In the case of the three largest Teutonic cannons the chemical composition varies. Regarding the largest ordnance, that is, the Grose Bochse, the content of tin is nearly 13% Sn, which may suggest extra toughness. The amount of tin was even higher (nearly 17.5% Sn) in the case of the Bochse nest der grosen. On the other hand, worth noting is the share of lead (0.85% Pb) in the metal of the Grose Bochse. It was added on a single occasion only, when the chase of the ordnance was cast again. As regards the Lange Bochse from 1409, its tin content (more than 5.5% Sn) is more similar to that in the smaller cannons than in the largest ordnances [9 p103; 23 p56, 58-60; 51 p32-33, Tab. 1].
Technological examinations of the cannon from Grodno

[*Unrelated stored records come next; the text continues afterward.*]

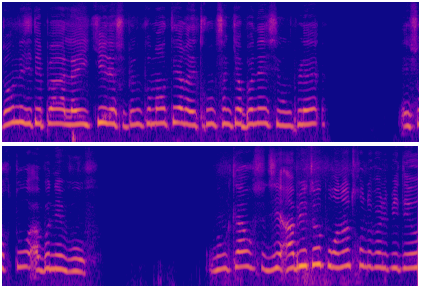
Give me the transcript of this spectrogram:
Donc n'hésitez pas à liker, lâcher plein de commentaires les 35 abonnés s'il vous plaît. Et surtout abonnez-vous. Donc là on se dit à bientôt pour une autre nouvelle vidéo.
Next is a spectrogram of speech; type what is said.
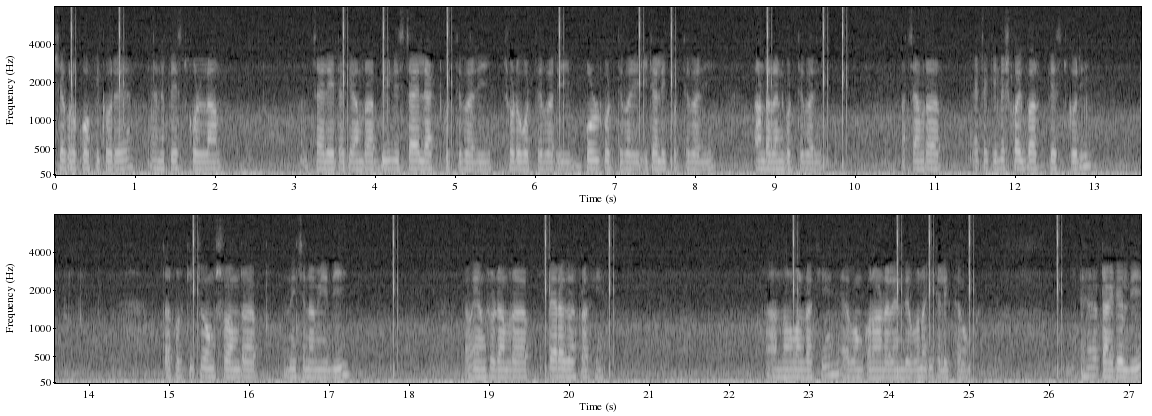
সেগুলো কপি করে এখানে পেস্ট করলাম। চাইলে এটাকে আমরা বিভিন্ন স্টাইল অ্যাড করতে পারি, ছোট করতে পারি বোল্ড করতে পারি ইটালিক করতে পারি আন্ডারলাইন করতে পারি। আচ্ছা আমরা এটাকে বেশ কয়েকবার পেস্ট করি। তারপর কিছু অংশ আমরা নিচে নামিয়ে দিই। এই অংশটা আমরা প্যারাগ্রাফ রাখি। নর্মাল রাখি এবং কোনো আন্ডারলাইন দেবো না ইটালিক থাকুক এখানে টাইটেল দিই।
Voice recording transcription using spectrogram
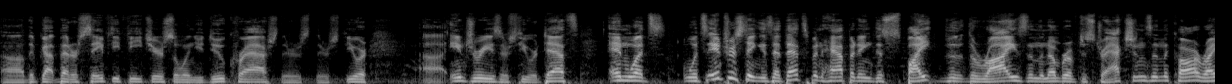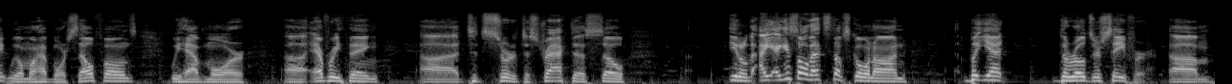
Uh, they've got better safety features, so when you do crash, there's there's fewer uh, injuries, there's fewer deaths. And what's what's interesting is that that's been happening despite the the rise in the number of distractions in the car. Right? We almost have more cell phones, we have more uh, everything uh, to sort of distract us. So, you know, I, I guess all that stuff's going on, but yet the roads are safer. Um,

Four samples were analysed altogether – three of these (Samples 1-3) came from the loose parts of the chase found with the cannon, while Sample 4 was taken from the front edge of the chase part within the gun’s main body. The samples were mounted in Electro-Mix electroconductive resin, ground on SiC papers (500-2000 grits) and polished with diamond pastes (6, 1 and 0.5 μm). Next, they were etched with a Mi17Cu reagent (10g FeCl3, 30ml HCl, 120 ml C2H5OH) for 2 seconds in order to reveal the microstructure. Metallographic observations (for Samples 1 and 4 only) were carried out with an OptaTech MM100 inverted metallographic microscope (magnifications x50-x200; bright field) coupled with a 16 mpx digital camera. Chemical composition analyses of all samples were carried out with a JEOL JSM-6480 scanning microscope operating at 20 kV and equipped with an EDS-type detector. The equipment was energy calibrated using an Al-Cu standard reference sample. The measurement time was 50 s per point and quantitative analyses were done using the non-pattern method. The detection limit was 0.1wt%, and the measurement error was <10% for major elements (above 1.0wt%) and <30% for minor elements (below 1.0wt%). Results are averages of several measurements over the whole surface of each sample (see Table 1). While discussing the results of the technological analyses it must be remembered that the artefact was found in a fire-related archaeological layer. Thus, a prolonged exposure to heat may have influenced the cannon’s microstructure.